Um sorry if this is a dumb question, but what is mary-sueism?

Astinus
February 25th, 2008, 09:26 PM
The Wikipedia article (http://en.wikipedia.org/wiki/Mary_Sue)

Basically, they're just characters that are exceptionally perfect, can do no wrong, never fail, have everything handed to them, the whole world loves them (except for the bad guys, then it's hate), extremely beautiful, and a lot of them are self-inserts. Self-inserts are where the author places themselves into the story, give themselves super-special powers to make them cooler, and then fall in love with the canon character of choice.

The Wiki article explains it better than I could. I fail at explaining things.

Pague
February 27th, 2008, 04:17 AM
OCxCC is only a problem to me if its hard to believe. Ash, as an example used before, falling head over heels with someone at first sight is totally unbelieveable and sends my mouse speeding for the 'close tab' button. The same character building up a relationship gradually is more believeable and forgiveable. (Though for the Ash example you'd have to have to OC a little more open with thier feelings than some of the other characters because Ash is a blockhead).

Brock falling in love at first sight is believeable, but him being totally loyal and not flitting off as soon as he sees another pretty girl is not. Again, it's something that needs to be done gradually.
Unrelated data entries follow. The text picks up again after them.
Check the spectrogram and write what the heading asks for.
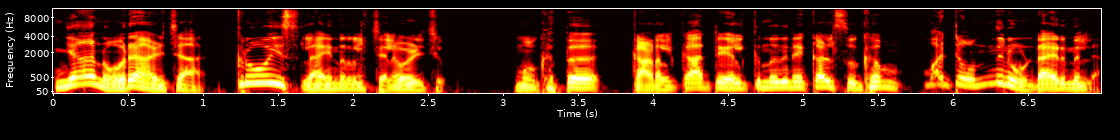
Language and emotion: Malayalam, happy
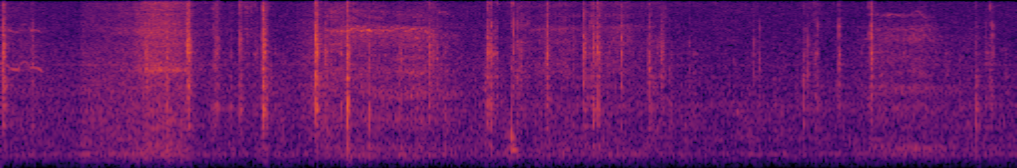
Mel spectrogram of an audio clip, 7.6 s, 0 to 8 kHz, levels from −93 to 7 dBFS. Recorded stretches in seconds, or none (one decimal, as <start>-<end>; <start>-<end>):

General rule of thumb - make it believeable, whether it's canon or original characters, and people won't have any reasonable reason to complain about it. (That doesn't mean they won't)